  12. Still three hours of astronomical darkness here at 49°37' N left; so I took out the 18" Obsession at 00h15m; average conditions with NELM 5,7 mag, SQM-L 21,18; rather good seeing. First to Arp 271, a nice close galaxy pair. The slightly brighter 5427 (12,1 mag) appeared round, with brighter middle; directly S adjacent 5426 in contrast was extending 2,5:1 N-S, with stellar core region. Between them both a 13m star. With the different shapes of both galaxies, a rewarding view! Then again to the 5846 group (described in my earlier post of April 30); with 18" and the 30 mm 77° AFOV Wild Heerbrugg eyepiece (Swiss military surplus optics - swords to ploughshares!) many members bright and in the same field of view. At 200x (Baader Zoom Mk III), 5846/5846 A showed the feature of the "mini-M 51" very clearly. 70' N of the group was the 4:1-elongated 5854, easily with direct vision. At 01h15 the eastern sky was lit up by the (still hidden) moon; so over to some more relaxing views - Albireo, lovely as always; M 57 "glaring" bright (but could not spot it's central star with a 6 mm Orthoscopic; never seen it; the same went with IC 1296 (15,4 mag) nearby). I finished with M81/82, bright and in the same field of view, and 3077. (IC 2574, Coddington's Nebula, was elusive as always and not visible). Quite satisfied, and so to bed at 02h. Thanks for reading. Stephan
  13. What about a good quality 2x Barlow? With it, you could reach mag 342x with your zoom, enough for the usual weather and seeing conditions and for a 10" scope. Stephan

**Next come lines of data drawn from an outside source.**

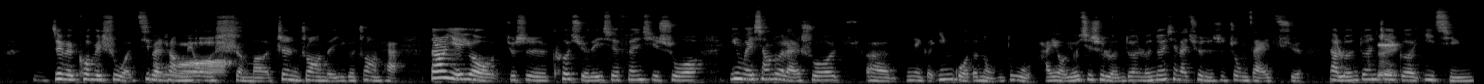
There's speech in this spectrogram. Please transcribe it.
这回 COVID 是我基本上没有什么症状的一个状态。当然也有就是科学的一些分析说，因为相对来说，呃，那个英国的浓度，还有尤其是伦敦，伦敦现在确实是重灾区。那伦敦这个疫情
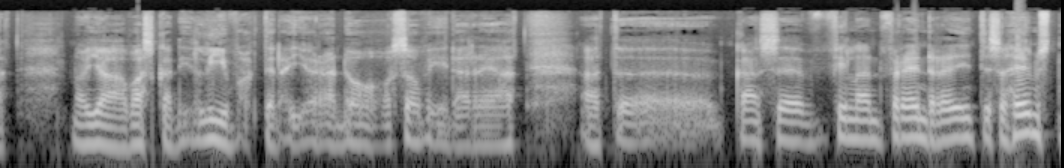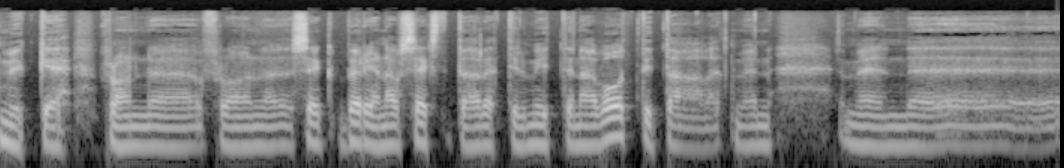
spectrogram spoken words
att no ja, vad ska de livvakterna göra då och så vidare. Att, att uh, kanske Finland förändrade inte så hemskt mycket från, uh, från början av 60-talet till mitten av 80-talet men, men uh,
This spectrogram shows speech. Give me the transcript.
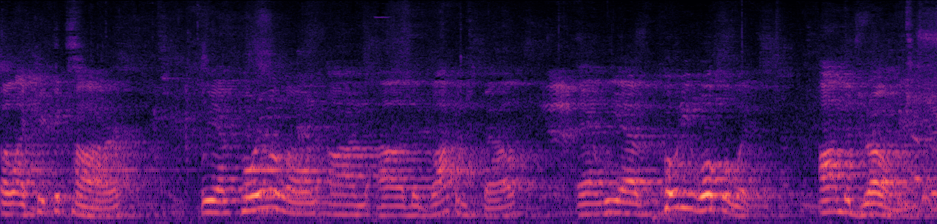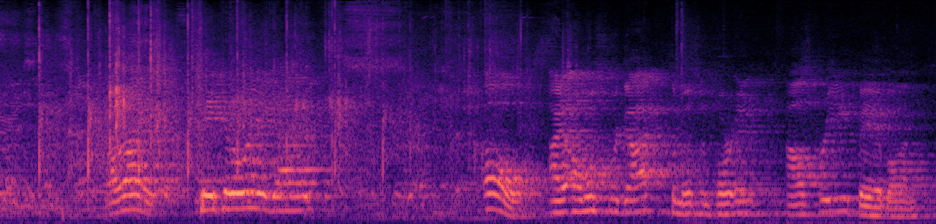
electric guitar. We have Tori Malone on uh, the glockenspiel, and we have Cody Wolfowitz on the drums. All right, take it away, guys. Oh, I almost forgot the most important, Alfred Bayabon.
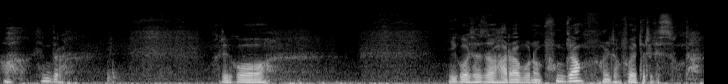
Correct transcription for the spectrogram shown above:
아, 힘들어. 그리고 이곳에서 바라보는 풍경을 좀 보여드리겠습니다.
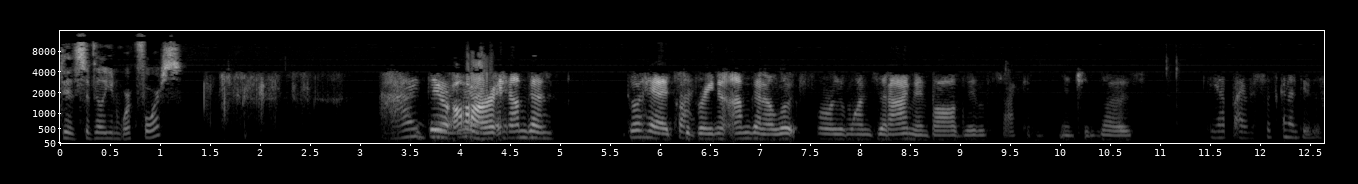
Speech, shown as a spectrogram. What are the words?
the civilian workforce? I There do. are, and I'm going to go ahead, Go ahead. Sabrina. I'm going to look for the ones that I'm involved in, so I can mention those. Yep, I was just going to do the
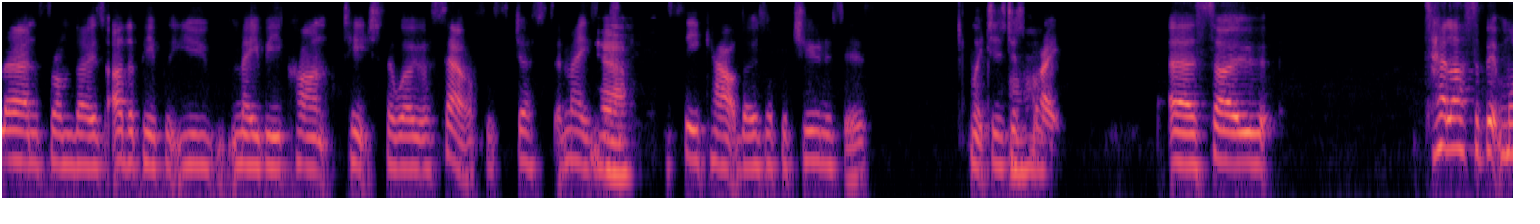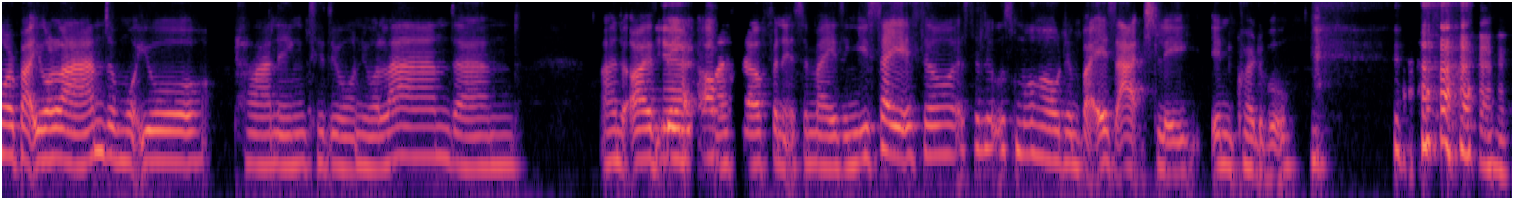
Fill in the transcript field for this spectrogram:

  14. Just stumbled across a CloudyNights post on Carbon stars and was pleased to find a list sorted by B – V index (the higher the number, the redder the star will appear). When observing Carbon stars, I often was somewhat „underwhelmed“ by the look, finding more orange and salmon colours than really ruby red (the best up to now was R Leporis). Could be a nice project for moonlit nights; here's the link to the CN article: https://www.cloudynights.com/topic/545292-carbon-star-list-by-season/ and taken from this, here's Dave's list : https://www.cloudynights.com/index.php?app=core&module=attach&section=attach&attach_id=864356 Stephan
  15. You only live once... How about an 18" f/4,3 carbon dob with a total weight of 23 kg? Have a look at this: http://nauris.de/index.php/de/mechanik/mirrage Sorry, but the detailed version is available only in German, as it seems. Daniel is a well known German amateur astronomer and a blessed telescope and mirror maker. Well,the price..., but its a joy to look at the photos (you have to scroll down to the end of the page). High end Dobsons at their best! Hofheim Instruments build a 16" for less than half of the price, not quite as sophisticated and without exotic materials: http://www.hofheiminstruments.com/16-zoll-dobson.html You asked for a high end Dob; one of these could be a lifetime scope. Stephan